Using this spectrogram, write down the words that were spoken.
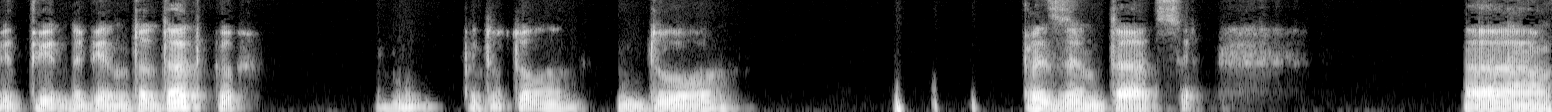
Відповідно, він в додатках ну, підготовлений до презентації. А,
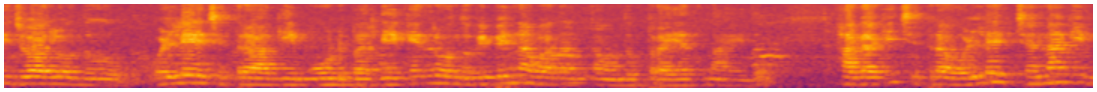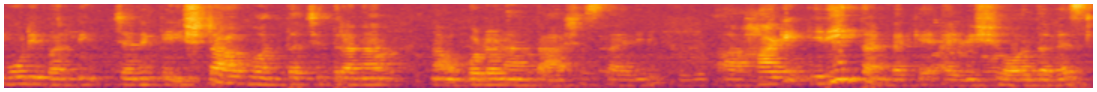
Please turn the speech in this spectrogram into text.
ನಿಜವಾಗ್ಲೂ ಒಂದು ಒಳ್ಳೆಯ ಚಿತ್ರ ಆಗಿ ಮೂಡ್ ಬರಲಿ ಯಾಕೆಂದ್ರೆ ಒಂದು ವಿಭಿನ್ನವಾದಂತ ಒಂದು ಪ್ರಯತ್ನ ಇದು. ಹಾಗಾಗಿ ಚಿತ್ರ ಒಳ್ಳೆ ಚೆನ್ನಾಗಿ ಮೂಡಿ ಬರಲಿ, ಜನಕ್ಕೆ ಇಷ್ಟ ಆಗುವಂತ ಚಿತ್ರನ ನಾವು ಕೊಡೋಣ ಅಂತ ಆಶಿಸ್ತಾ ಇದ್ದೀನಿ. ಹಾಗೆ ಇಡೀ ತಂಡಕ್ಕೆ I wish you all the best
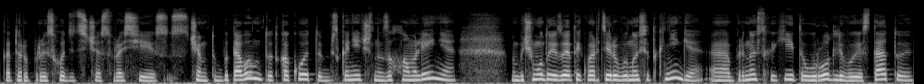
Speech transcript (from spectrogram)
который происходит сейчас в России с чем-то бытовым, то это какое-то бесконечное захламление. Но почему-то из этой квартиры выносят книги, а, приносят какие-то уродливые статуи.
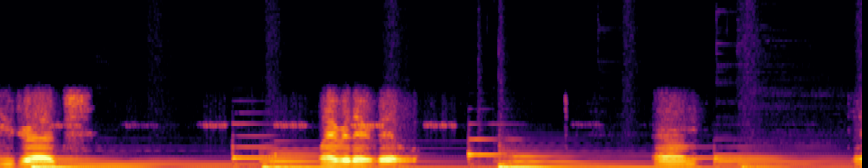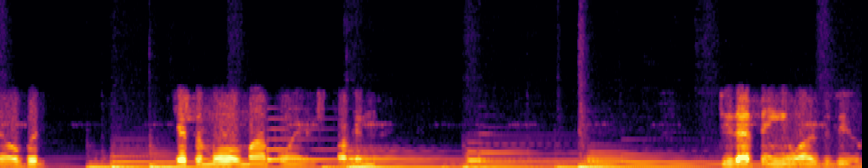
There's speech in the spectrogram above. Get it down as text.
do drugs whenever they're available. Um, you know, but just the moral of my point is fucking do that thing you wanted to do.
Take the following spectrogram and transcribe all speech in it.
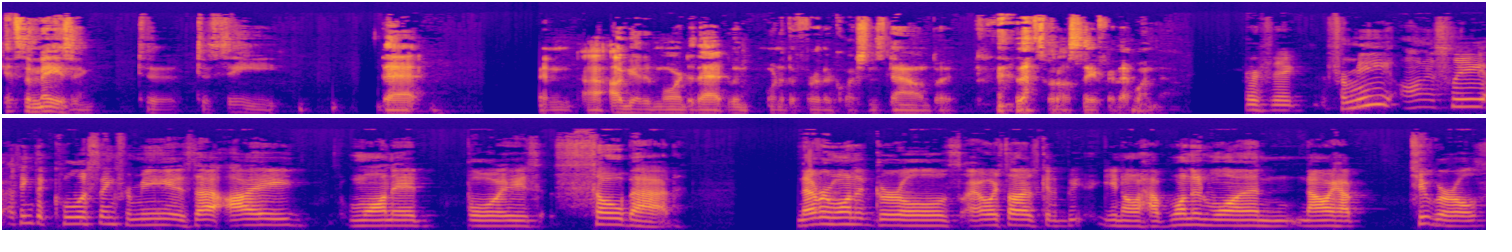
it's amazing to to see that. And I'll get more into that when one of the further questions down, but that's what I'll say for that one now. Perfect. For me, honestly, I think the coolest thing for me is that I wanted boys so bad. Never wanted girls. I always thought I was going to be, you know, have one and one. Now I have two girls.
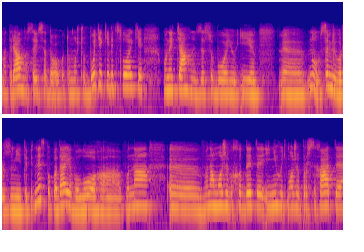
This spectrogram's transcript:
матеріал носився довго. Тому що будь-які відслойки вони тягнуть за собою і. Ну, Самі ви розумієте, під низ попадає волога, вона вона може виходити і ніготь може просихати,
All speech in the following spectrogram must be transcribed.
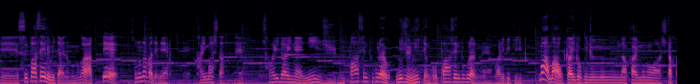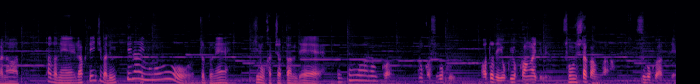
えースーパーセールみたいなものがあって、その中でね、買いましたんでね、最大ね、22%ぐらい、22.5%ぐらいのね、割引率。まあまあ、お買い得な買い物はしたかな。ただね、楽天市場で売ってないものを、ちょっとね、昨日買っちゃったんで、ここはなんか、なんかすごく、後でよくよく考えてみる。損した感がすごくあって、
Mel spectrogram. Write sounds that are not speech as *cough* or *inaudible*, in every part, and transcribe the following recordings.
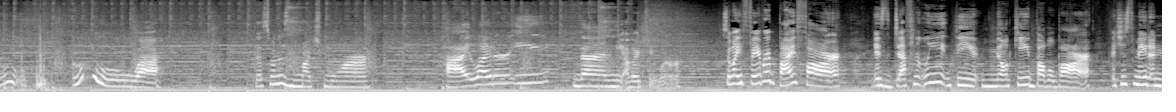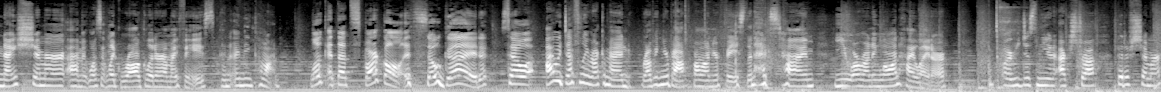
Ooh. Uh, this one is much more highlighter-y than the other two were. So my favorite by far is definitely the Milky Bubble Bar. It just made a nice shimmer. Um, it wasn't like raw glitter on my face. And I mean, come on. Look at that sparkle. It's so good. So I would definitely recommend rubbing your bath bomb on your face the *laughs* next time you are running low on highlighter. Or if you just need an extra bit of shimmer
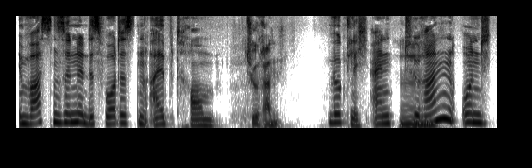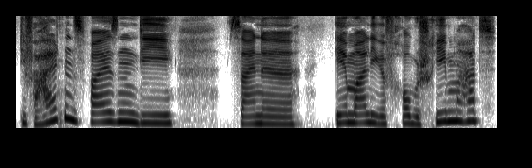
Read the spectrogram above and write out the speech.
im wahrsten Sinne des Wortes ein Albtraum. Tyrann. Wirklich, ein mhm. Tyrann. Und die Verhaltensweisen, die seine ehemalige Frau beschrieben hat,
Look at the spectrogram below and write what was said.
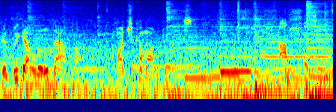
because we got a little downtime. Why don't you come on and join us? I'm catching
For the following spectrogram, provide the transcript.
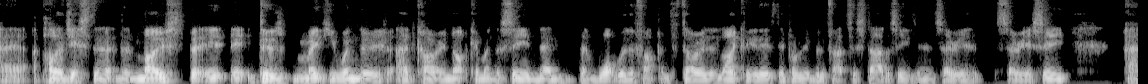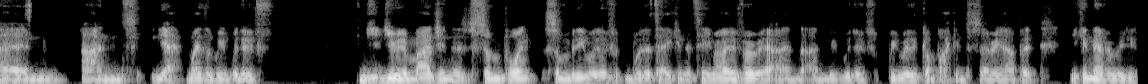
uh, apologist than, than most, but it, it does make you wonder if had Cairo not come on the scene, then then what would have happened to Toro? The likely it is they probably would have had to start the season in Serie Serie C, um, and yeah, whether we would have. You, you would imagine at some point somebody would have would have taken the team over and and we would have we would have gone back into Serie A, but you can never really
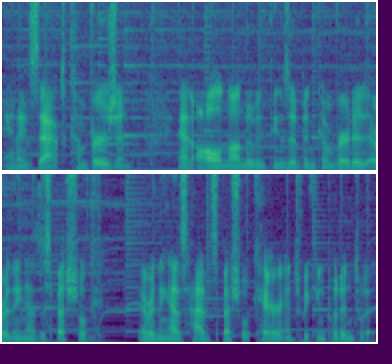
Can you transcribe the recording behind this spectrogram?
an exact conversion, and all non-moving things have been converted, everything has a special Everything has had special care and tweaking put into it.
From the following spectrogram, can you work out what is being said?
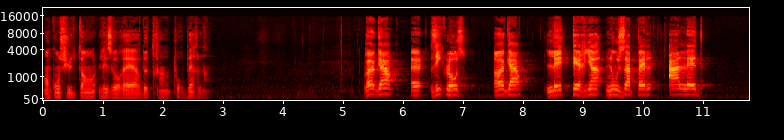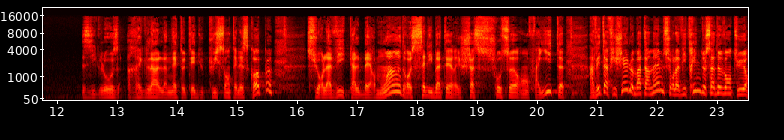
en consultant les horaires de train pour Berlin. Regarde, euh, regarde, les terriens nous appellent à l'aide. Ziglos régla la netteté du puissant télescope sur l'avis qu'Albert Moindre, célibataire et chasseur en faillite, avait affiché le matin même sur la vitrine de sa devanture.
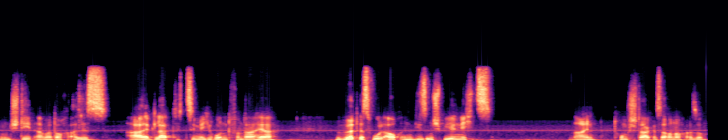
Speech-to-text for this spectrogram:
Nun steht aber doch alles aalglatt, ziemlich rund, von daher wird es wohl auch in diesem Spiel nichts. Nein, trumpfstark ist er auch noch, also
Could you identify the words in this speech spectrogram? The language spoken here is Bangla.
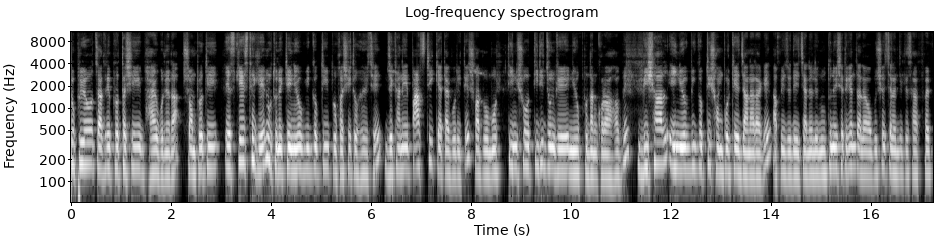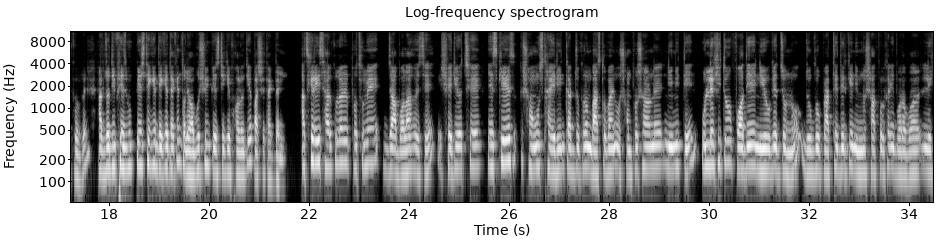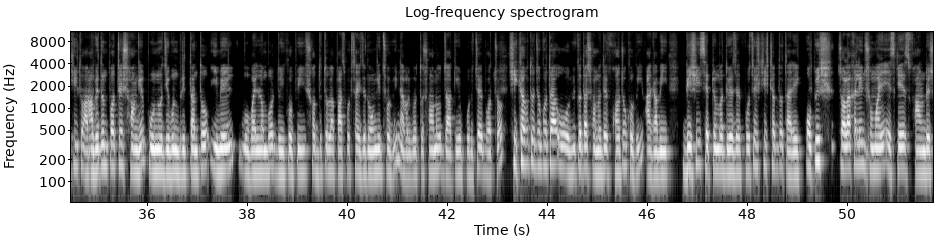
সুপ্রিয় চাকরি প্রত্যাশী ভাই বোনেরা, সম্প্রতি এসকেএস থেকে নতুন একটি নিয়োগ বিজ্ঞপ্তি প্রকাশিত হয়েছে, যেখানে পাঁচটি ক্যাটাগরিতে সর্বমোট তিনশো তিরিশ জনকে নিয়োগ প্রদান করা হবে। বিশাল এই নিয়োগ বিজ্ঞপ্তি সম্পর্কে জানার আগে আপনি যদি এই চ্যানেলে নতুন এসে থাকেন, তাহলে অবশ্যই চ্যানেলটিকে সাবস্ক্রাইব করবেন। আর যদি ফেসবুক পেজ থেকে দেখে থাকেন, তাহলে অবশ্যই পেজটিকে ফলো দিয়ে পাশে থাকবেন। আজকের এই সার্কুলারের প্রথমে যা বলা হয়েছে, সেটি হচ্ছে এসকেএস সংস্থায় ঋণ কার্যক্রম বাস্তবায়ন ও সম্প্রসারণের নিমিত্তে উল্লেখিত পদে নিয়োগের জন্য যোগ্য প্রার্থীদেরকে নিম্ন স্বাক্ষরকারী বরাবর লিখিত আবেদনপত্রের সঙ্গে পূর্ণ জীবন বৃত্তান্ত, ইমেইল, মোবাইল নম্বর, দুই কপি সদ্য তোলা পাসপোর্ট সাইজের রঙিন ছবি, নাগরিকত্ব সনদ, জাতীয় পরিচয়পত্র, শিক্ষাগত যোগ্যতা ও অভিজ্ঞতা সনদের ফটোকপি। আগামী বিশে সেপ্টেম্বর দুই হাজার পঁচিশ খ্রিস্টাব্দ তারিখ, অফিস চলাকালীন সময়ে এসকেএস ফাউন্ডেশন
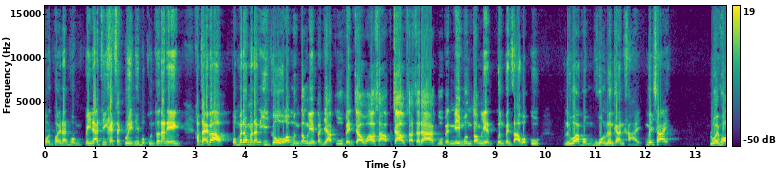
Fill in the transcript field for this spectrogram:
ผลเพราะฉะนั้นผมมีหน้าที่แค่สกรีนให้พวกคุณเท่านั้นเอง เข้าใจเปล่า ผมไม่ต้องมานั่งอีโก้ว่ามึงต้องเรียนปัญญากูเป็นเจ้าเอาสาวเจ้าศาสดากูเป็นนี่มึงต้องเรียนมึงเป็นสาวกกู หรือว่าผมห่วงเรื่องการขายไม่ใช่ รวยพอ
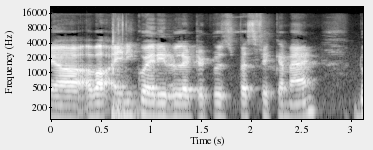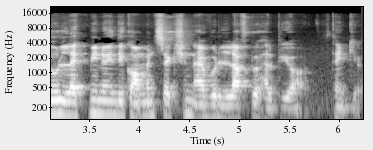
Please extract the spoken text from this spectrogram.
uh, about any query related to a specific command, do let me know in the comment section. I would love to help you out. Thank you.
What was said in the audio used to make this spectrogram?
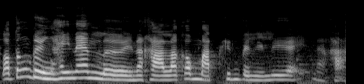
เราต้องดึงให้แน่นเลยนะคะ แล้วก็มัดขึ้นไปเรื่อยๆนะคะ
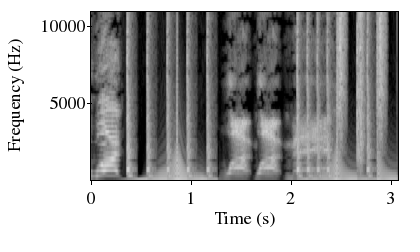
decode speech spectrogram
what? What? What, man?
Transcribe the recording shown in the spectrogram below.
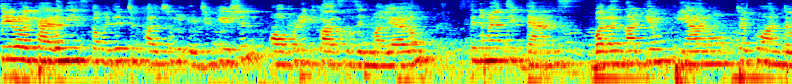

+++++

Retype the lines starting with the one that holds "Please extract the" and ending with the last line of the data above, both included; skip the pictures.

Please extract the spoken text from this spectrogram.
uh, about any query related to a specific command, do let me know in the comment section. I would love to help you out. Thank you.
What was said in the audio used to make this spectrogram?
เราต้องดึงให้แน่นเลยนะคะ แล้วก็มัดขึ้นไปเรื่อยๆนะคะ
decode speech spectrogram
what? What? What, man?
Transcribe the recording shown in the spectrogram below.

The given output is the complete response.